* WORK TO COMPLETE
All of the data should be output character for character, except the pictures.
..........
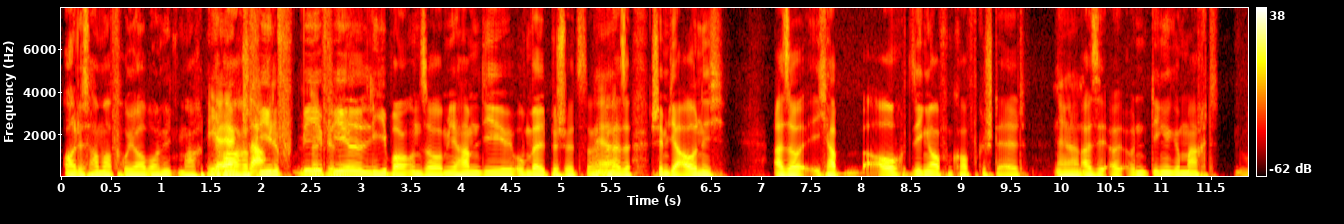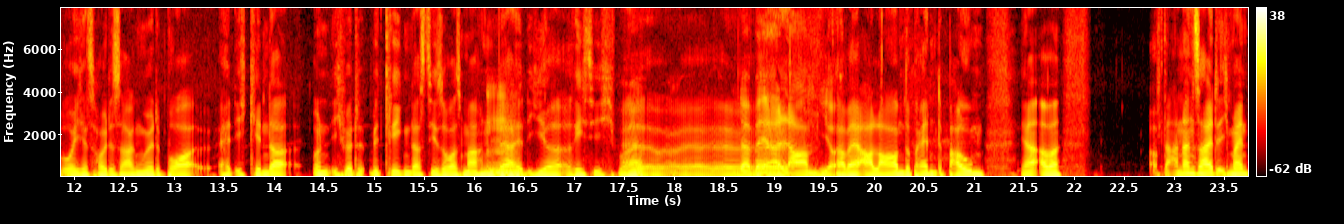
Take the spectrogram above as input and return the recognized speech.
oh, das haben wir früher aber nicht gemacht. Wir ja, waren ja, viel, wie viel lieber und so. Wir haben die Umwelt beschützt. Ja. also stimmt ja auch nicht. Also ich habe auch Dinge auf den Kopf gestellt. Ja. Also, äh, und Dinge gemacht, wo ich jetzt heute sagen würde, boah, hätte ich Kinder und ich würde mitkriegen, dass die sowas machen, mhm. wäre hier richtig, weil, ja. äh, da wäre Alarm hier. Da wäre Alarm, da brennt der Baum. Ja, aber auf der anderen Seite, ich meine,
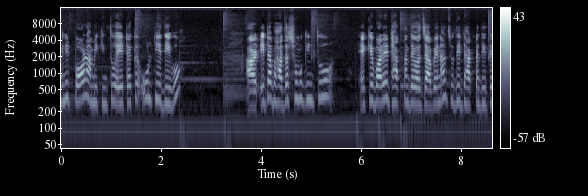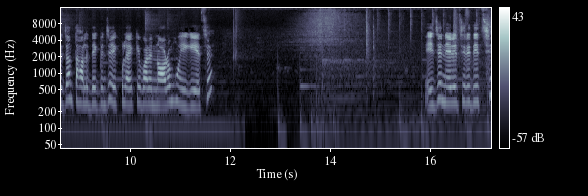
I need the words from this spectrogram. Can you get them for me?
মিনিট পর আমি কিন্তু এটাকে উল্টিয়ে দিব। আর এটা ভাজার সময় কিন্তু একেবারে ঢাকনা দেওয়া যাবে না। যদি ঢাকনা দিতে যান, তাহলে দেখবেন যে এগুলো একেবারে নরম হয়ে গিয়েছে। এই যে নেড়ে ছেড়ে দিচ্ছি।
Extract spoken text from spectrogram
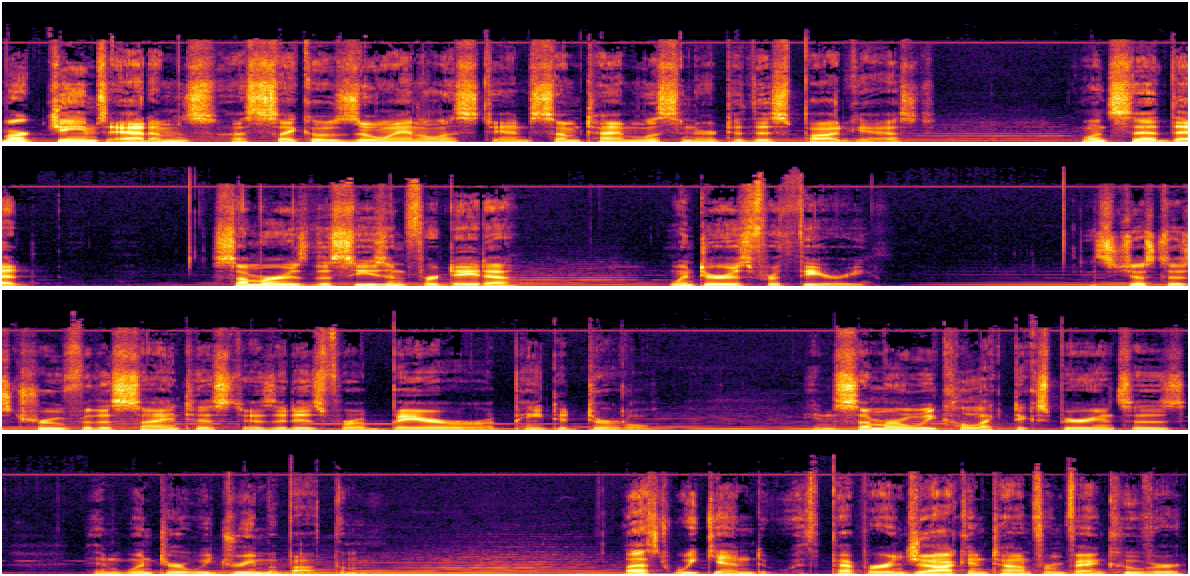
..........
* RESPONSE BOX
Take the spectrogram above as input and return the recognized speech.
oh, das haben wir früher aber nicht gemacht. Wir ja, waren ja, viel, wie viel lieber und so. Wir haben die Umwelt beschützt. Ja. also stimmt ja auch nicht. Also ich habe auch Dinge auf den Kopf gestellt. Ja. Also, äh, und Dinge gemacht, wo ich jetzt heute sagen würde, boah, hätte ich Kinder und ich würde mitkriegen, dass die sowas machen, mhm. wäre hier richtig, weil, ja. äh, da wäre Alarm hier. Da wäre Alarm, da brennt der Baum. Ja, aber auf der anderen Seite, ich meine,
I need the words from this spectrogram. Can you get them for me?
মিনিট পর আমি কিন্তু এটাকে উল্টিয়ে দিব। আর এটা ভাজার সময় কিন্তু একেবারে ঢাকনা দেওয়া যাবে না। যদি ঢাকনা দিতে যান, তাহলে দেখবেন যে এগুলো একেবারে নরম হয়ে গিয়েছে। এই যে নেড়ে ছেড়ে দিচ্ছি।
Extract spoken text from spectrogram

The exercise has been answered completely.